Accordingly, IHC UK was ordered to remove :
Australia from the drop down country box;
the A.S.P. pages from its website
any references to Australia from its website; and
any links between any new A.S.P. website and the AFFINAGE website.
FCR O35 r11(2)
For those interested in procedural matters, Logan J refused to follow the Ucorpruling and concluded that FCR O35 r11(2) conferred a power only; there was a discretion whether or not to award an injunction once it was shown the terms of the undertaking had been breached.
International Hair Cosmetics Group Pty Ltd v International Hair Cosmetics Limited  FCA 339
All papers, including the interim intervention order, the extract, explanation and contacts were transcribed was typed out into private messages and sent to the respondents account. A video was recorded of Leading Senior Constable Walton reading the Interim order to the accused, as if the Respondent was being directly spoken to – and served.
It sounds like the order was for substituted service, after all other attempts to serve proved fruitless.
Google, for example, amongst other things insidiously changed “Terms of Service for Blogger.com” to “Blogger Terms of Service”. (Vote of thanks to whichever Supreme Being I’m following today that I don’t use Blogger!)
All joking aside (and remembering the outrage at Facebook – hope Twitter doesn’t own all my tweets?), this could be a very practical tool.
p.s. Facebook did allow its outraged users to set up a community on Facebook to campaign against the change.
Courts have apparently been allowing service of court documents by email and in at least one high profile case against a rugby player alleged to be in breach of his club contract by text message.
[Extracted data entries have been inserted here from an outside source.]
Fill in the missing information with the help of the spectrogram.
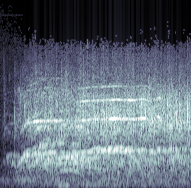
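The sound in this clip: An audience at a poetry reading breaks into applause that swells within the first half second and then holds steady and loud. Sustained whoops and hollers ring over the clapping.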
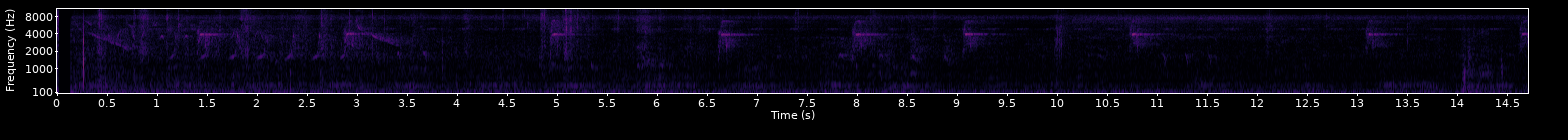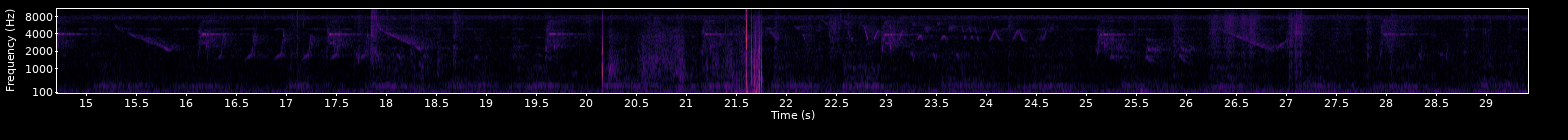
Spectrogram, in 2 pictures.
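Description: Faint bird calling repeatedly from the tree canopy: short high notes and quick downward-slurred whistles, about one every second or so, over a steady high hiss. Once, about two-thirds of the way in, a sharp knock.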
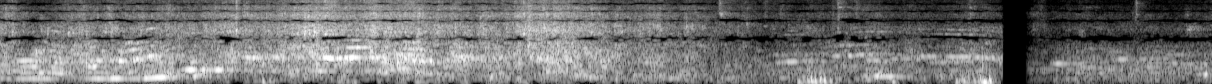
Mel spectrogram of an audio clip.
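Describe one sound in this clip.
Water splashes as clothes are scrubbed in a tub.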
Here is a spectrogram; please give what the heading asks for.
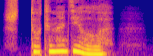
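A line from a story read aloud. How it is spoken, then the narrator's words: Whispered. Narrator (Russian): прошептала Кари Файоле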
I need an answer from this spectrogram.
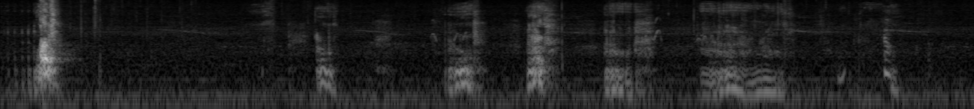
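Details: Jack Russell Terrier in a yard with baby ducklings on their first day out, giving a sharp opening yelp, then a series of short harmonic yips and barks spaced about half a second apart, ending in a drawn-out whine.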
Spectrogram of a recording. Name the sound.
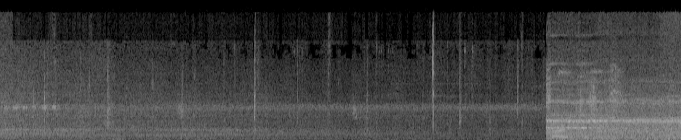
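subway train at a station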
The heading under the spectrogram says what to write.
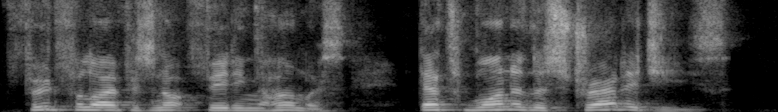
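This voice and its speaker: A man with an Australian accent speaks at a moderate pace in a high-pitched voice with a dark, mellow tone. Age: 60s. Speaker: humanitarian charity director and former monk. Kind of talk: podcast interview.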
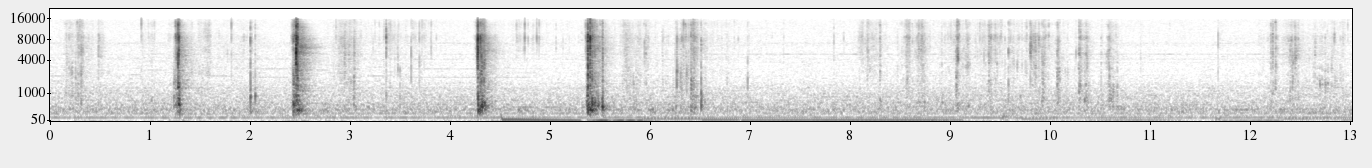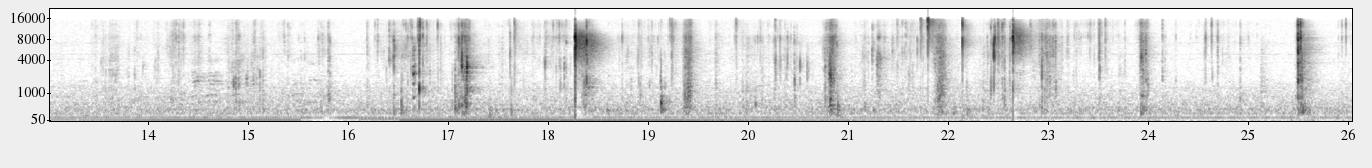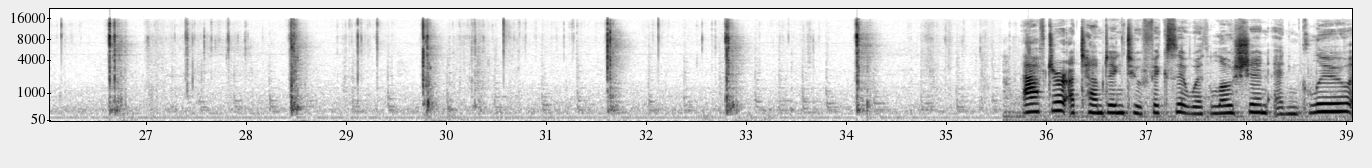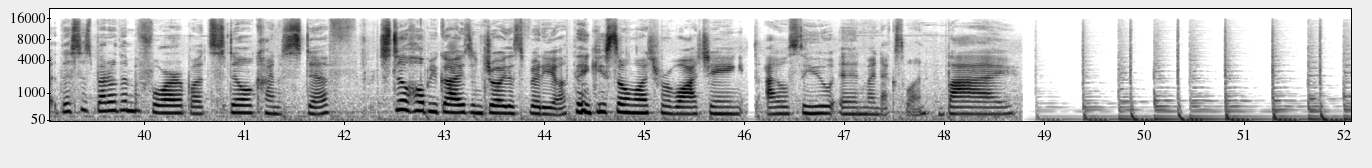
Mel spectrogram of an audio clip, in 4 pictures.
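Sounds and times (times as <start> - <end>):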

Now, for those of you looking for reports of the case where the Court allowed service by Facebook, try: